In late October we returned to the states for a visit (our first in a year and a half) and to officially launch “DIRA” at the dive industry’s annual trade show DEMA. Although our trip was a whirlwind of activity and travel, it was wonderful to see everyone. We started the trip by celebrating my mother’s 97th birthday. (She still lives alone at her home in Texas!) We then visited Maurine’s sister in Connecticut, attended DEMA in Florida, and returned to Texas to log some quality time with friends and family. On our way back to Indonesia we spent a well-deserved quiet week of R&R with our second family in California. We celebrated Thanksgiving there--Dungeness crab, wild salmon, and a plethora of outstanding regional wines-- before catching the flight to Bali.
It is hard to believe we’ve been back in Indonesia for almost two months. We spent our third Christmas and New Year in a row at sea off the west coast of Papua. This, however, was not just another trip to Raja; we spent most of our time further south along the coast, in Triton Bay. The diving was superb from our spacious comfortable home, the liveaboard Damai (www.dive-damai.com). And since we were the only boat in the area, we had the place all to ourselves. The only negative was on the second trip when we had reduced visibility due to an abundance of rain.

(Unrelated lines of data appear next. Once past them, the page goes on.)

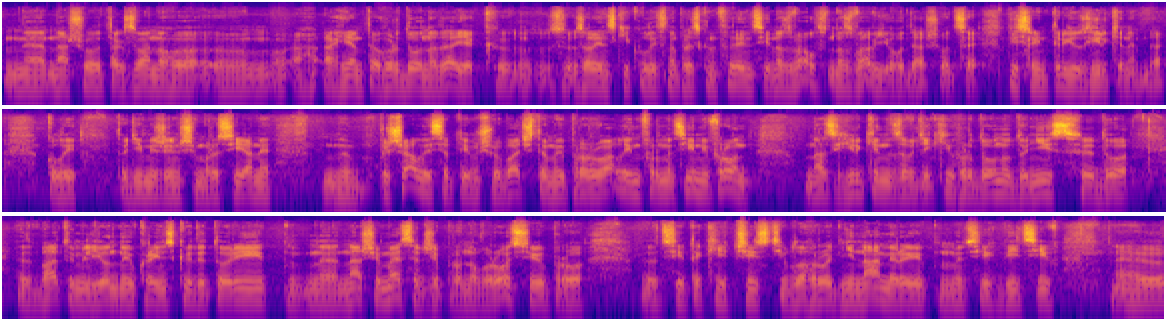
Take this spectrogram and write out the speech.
нашого так званого агента Гордона, да, як Зеленський колись на прес-конференції назвав, назвав його, да, що це після інтерв'ю з Гіркіним, да, коли тоді, між іншим, росіяни пишалися тим, що бачите, ми прорвали інформаційний фронт. Нас Гіркін завдяки Гордону доніс до багатомільйонної української аудиторії наші меседжі про Новоросію, про ці такі чисті благородні наміри всіх бійців е,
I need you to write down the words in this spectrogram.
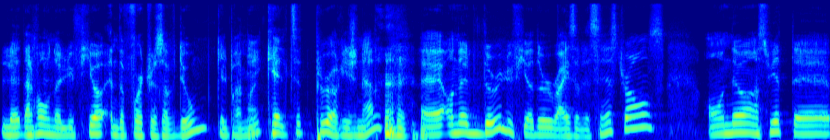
le- dans le fond, on a Lufia and the Fortress of Doom, qui est le premier. Ouais. Quel titre peu original. Euh, on a le 2, Lufia 2, Rise of the Sinistrals. On a ensuite euh,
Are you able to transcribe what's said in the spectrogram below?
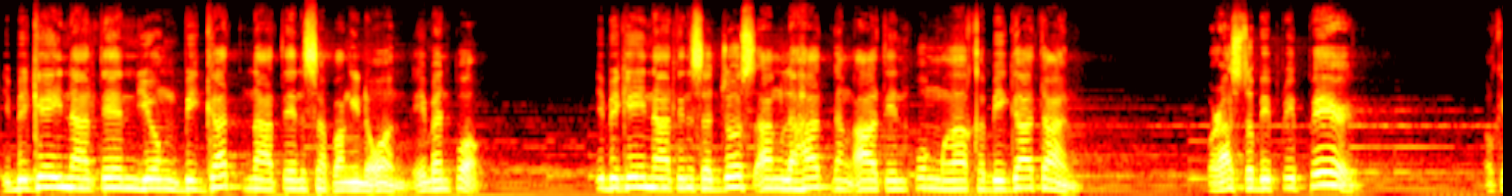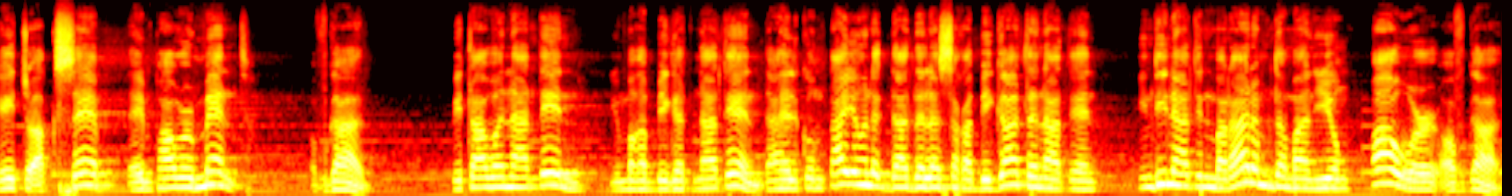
Ibigay natin yung bigat natin sa Panginoon. Amen po. Ibigay natin sa Diyos ang lahat ng atin pong mga kabigatan for us to be prepared. Okay, to accept the empowerment of God. Bitawan natin yung mga bigat natin. Dahil kung tayo ang nagdadala sa kabigatan natin, hindi natin mararamdaman yung power of God.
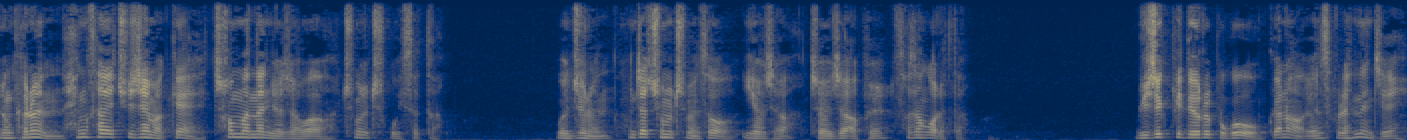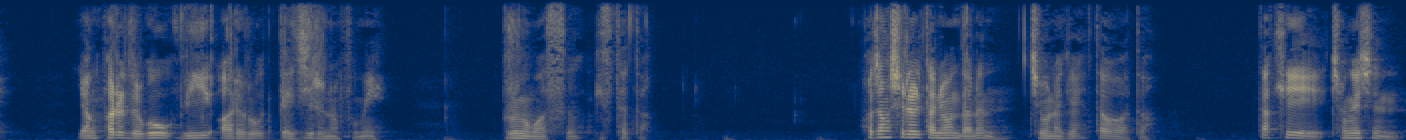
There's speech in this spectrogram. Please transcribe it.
영표는 행사의 취지에 맞게 처음 만난 여자와 춤을 추고 있었다. 원주는 혼자 춤을 추면서 이 여자, 저 여자 앞을 서성거렸다. 뮤직비디오를 보고 꽤나 연습을 했는지 양팔을 들고 위아래로 내지르는 폼이 브루노 마스 비슷했다. 화장실을 다녀온 나는 지원에게 다가갔다. 딱히 정해진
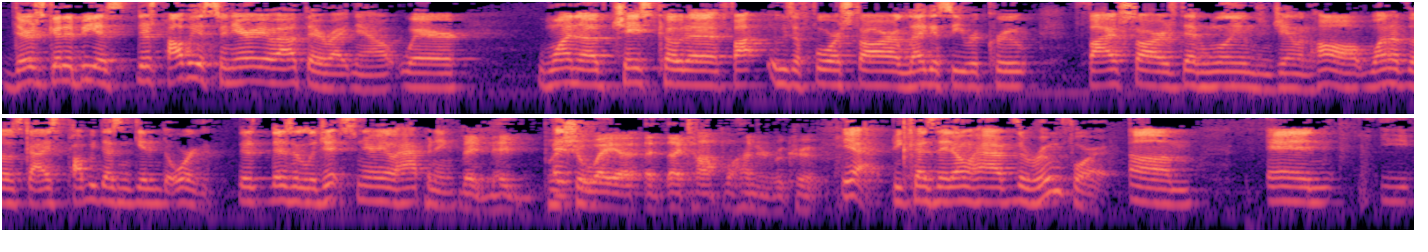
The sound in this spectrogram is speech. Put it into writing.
there's going to be a there's probably a scenario out there right now where one of Chase Cota, who's a four star legacy recruit, five stars Devin Williams and Jalen Hall, one of those guys probably doesn't get into Oregon. There's, there's a legit scenario happening. They they push away a, a, a top 100 recruit. Yeah, because they don't have the room for it. Um, and you,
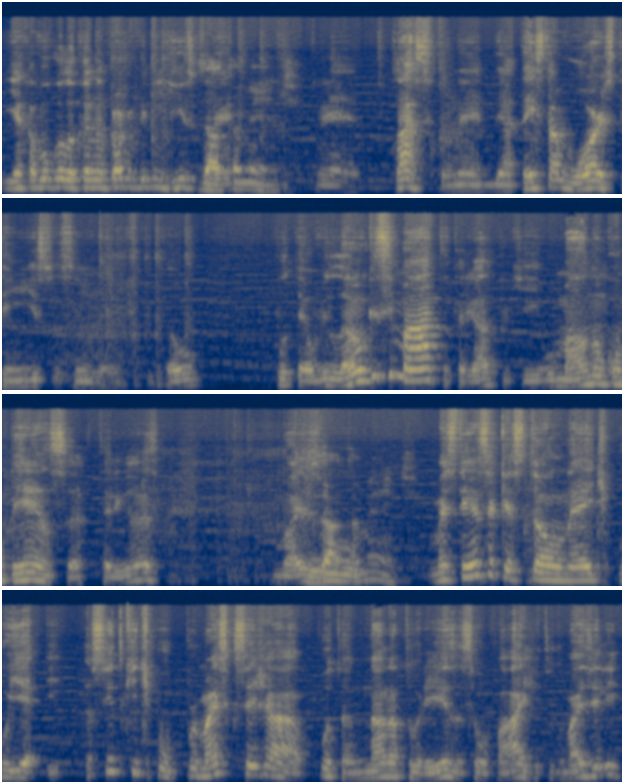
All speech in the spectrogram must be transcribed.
e acabou colocando a própria vida em risco. Né? Exatamente. Né? É, clássico, né? Até Star Wars tem isso, assim, né? Então, puta, é o vilão que se mata, tá ligado? Porque o mal não compensa, tá ligado? Mas Exatamente. O... Mas tem essa questão, né? E, tipo, e, e, eu sinto que, tipo, por mais que seja, puta, na natureza, selvagem e tudo mais, ele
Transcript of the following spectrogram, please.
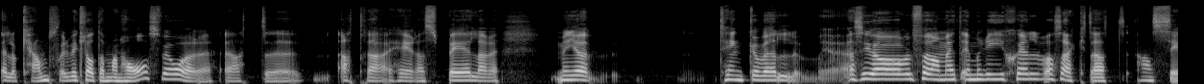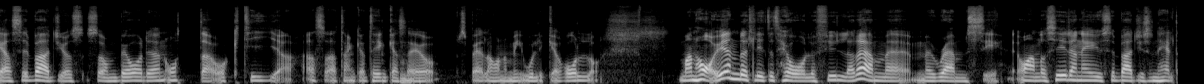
eller kanske, det är klart att man har svårare att eh, attrahera spelare. Men jag tänker väl, alltså jag har väl för mig att Emery själv har sagt att han ser Sebadios som både en åtta och tia. Alltså att han kan tänka sig att spela honom i olika roller. Man har ju ändå ett litet hål att fylla där med, med Ramsey. Å andra sidan är ju Sebadios en helt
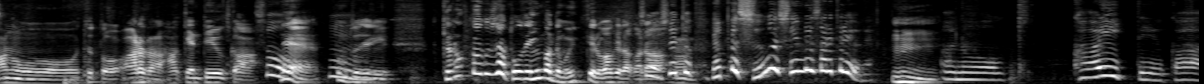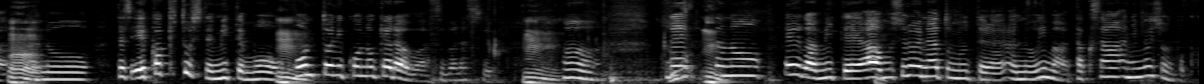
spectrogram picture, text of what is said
あのー、ちょっと新たな発見っていうか。ねトムとジェリー、キャラクターとしては当然今でも生きてるわけだから。そうそれと、うん、やっぱりすごい洗練されてるよね、うん、あの可愛いっていうか、うん、あの私絵描きとして見ても、うん、本当にこのキャラは素晴らしい、うん、うん、で、うん、その映画見てあ面白いなと思ったらあの今たくさんアニメーションとか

So, we spent a lot of dives looking for critters. And did we ever find them! We found two new spots where we encountered multiple Wonderpus octopus. This was a real bonus since we were initially looking for flasher wrasse. (We found the wrasse, too.) I have been to Triton on 6 trips and had never photographed a frogfish. This time we saw 4 different species! And the seapens, a variety of soft coral that look like feathers sticking up out of soft bottoms, were hosting an unprecedented variety of marine invertebrates, from allied cowries to Tozeuma shrimp. Both groups of divers never wanted to leave and are already planning their return.

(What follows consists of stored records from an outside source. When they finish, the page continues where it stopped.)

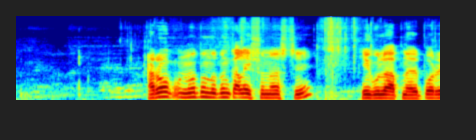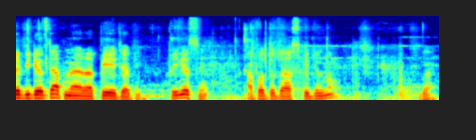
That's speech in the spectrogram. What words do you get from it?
আরও নতুন নতুন কালেকশন আসছে, এগুলো আপনার পরের ভিডিওতে আপনারা পেয়ে যাবেন। ঠিক আছে? আপাতত আজকের জন্য বাই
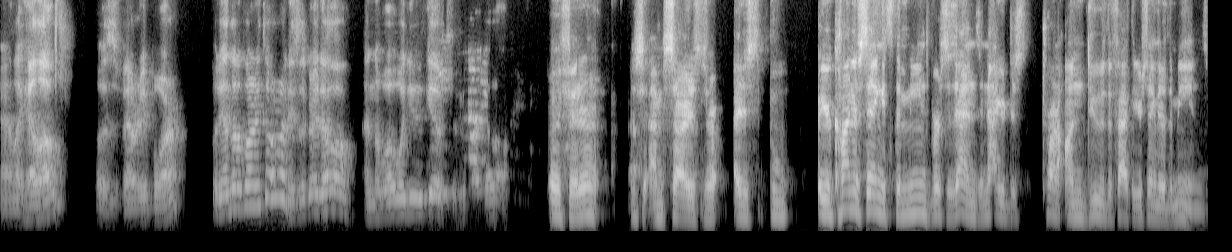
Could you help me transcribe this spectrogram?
and like Hillel was very poor, but he ended up learning Torah. And he's a great Hillel. And what would you give to Hillel? Hey, Fitter, I'm sorry. I just you're kind of saying it's the means versus ends, and now you're just trying to undo the fact that you're saying they're the means.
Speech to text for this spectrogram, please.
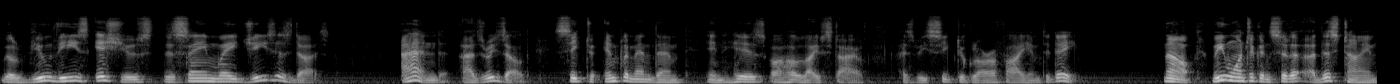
will view these issues the same way Jesus does, and as a result, seek to implement them in his or her lifestyle as we seek to glorify him today. Now, we want to consider at this time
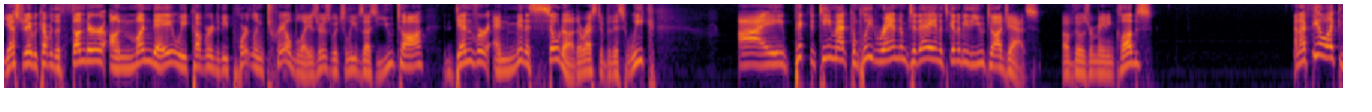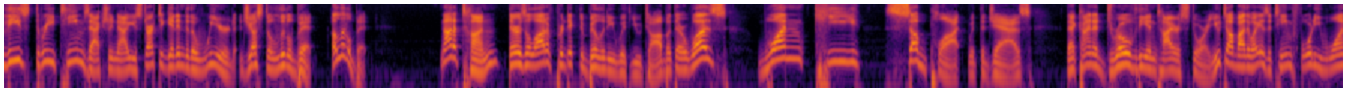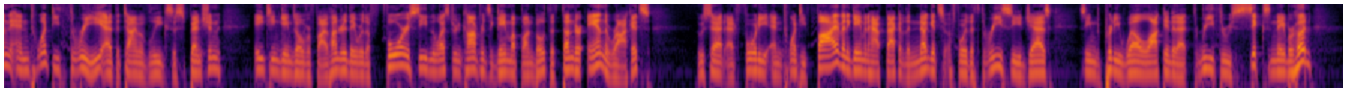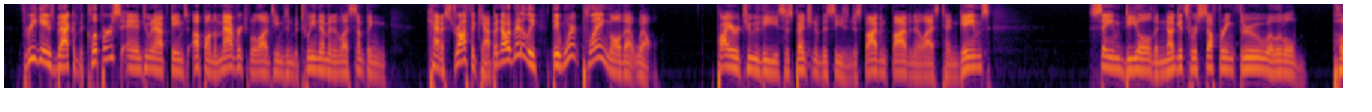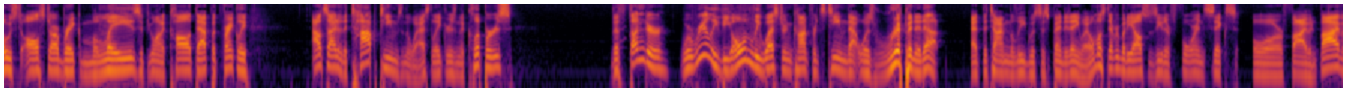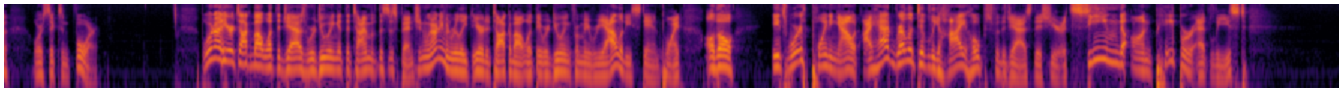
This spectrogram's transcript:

The last trip ended in Sorong, Raja Ampat’s gateway, so we did do a little Raja diving at the end of the second trip. Mainly, we spent time at some of the new sites we had discovered during the making of “DIRA”. The Daram islands continue to amaze. They offer some of the loveliest dive sites in all of Raja. Daram’s sites are located beyond the “standard” itineraries of most Raja liveaboards so, again, we had the place to ourselves. Many of our divers had visited Raja before, but none had dived Daram or the adjacent area we call Northern Lights. Everyone agreed that these two regions are as good as, or better, than anywhere they had previously dived.

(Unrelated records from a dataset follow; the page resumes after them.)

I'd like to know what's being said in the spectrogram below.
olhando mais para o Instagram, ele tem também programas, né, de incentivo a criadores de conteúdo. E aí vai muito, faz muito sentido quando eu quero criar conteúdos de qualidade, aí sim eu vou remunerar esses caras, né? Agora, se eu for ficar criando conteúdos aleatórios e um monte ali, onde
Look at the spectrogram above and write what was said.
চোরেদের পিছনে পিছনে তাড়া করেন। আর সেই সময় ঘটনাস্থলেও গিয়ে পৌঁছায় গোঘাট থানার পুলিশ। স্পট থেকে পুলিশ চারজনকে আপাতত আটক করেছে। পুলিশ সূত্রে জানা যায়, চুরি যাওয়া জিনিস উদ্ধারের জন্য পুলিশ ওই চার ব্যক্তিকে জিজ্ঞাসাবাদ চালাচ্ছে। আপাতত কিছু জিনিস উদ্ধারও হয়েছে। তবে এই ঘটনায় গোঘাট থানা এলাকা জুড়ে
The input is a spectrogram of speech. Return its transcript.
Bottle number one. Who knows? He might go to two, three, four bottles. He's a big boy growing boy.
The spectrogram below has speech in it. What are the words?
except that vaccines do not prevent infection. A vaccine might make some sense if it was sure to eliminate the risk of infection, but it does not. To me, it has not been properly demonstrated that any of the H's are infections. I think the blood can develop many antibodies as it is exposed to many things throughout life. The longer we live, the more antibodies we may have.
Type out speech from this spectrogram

We’ll be in Bali for nearly a month. We’ve got heaps of images to edit, and a gardening project to complete before preparing for our next trip. We’ll be assisting the Oceanic Preservation Society (OPS) film crew (www.opsociety.org) who have charted Seven Seas for a Raja Ampat trip. They are riding the wave of their award winning documentary, The Cove, (www.thecovemovie.com). If you haven’t seen this movie yet, do so, and tell your friends to see it. It’s important.
Thanks to many of you, all of our 2010 Secret Sea Visions (www.secretseavisions.com) trips have sold out. Some of you have asked us to secure additional charters. Despite the world’s economic woes, surprisingly all of our preferred liveaboards are completely booked out for 2010. However, due to a cancellation we did manage to book space for early 2011 on one of our favorites, The 7 Seas (www.thesevenseas.net). Dates for this trip are April 2-13, 2011. We have planned a special itinerary that combines the best of the Banda Sea with our personal favorite sites in Raja. Don’t miss this trip. It’s one of a kind and spaces are filling fast! Visit the website for details.
Sampai jumpa lagi (until next time),
Burt and Maurine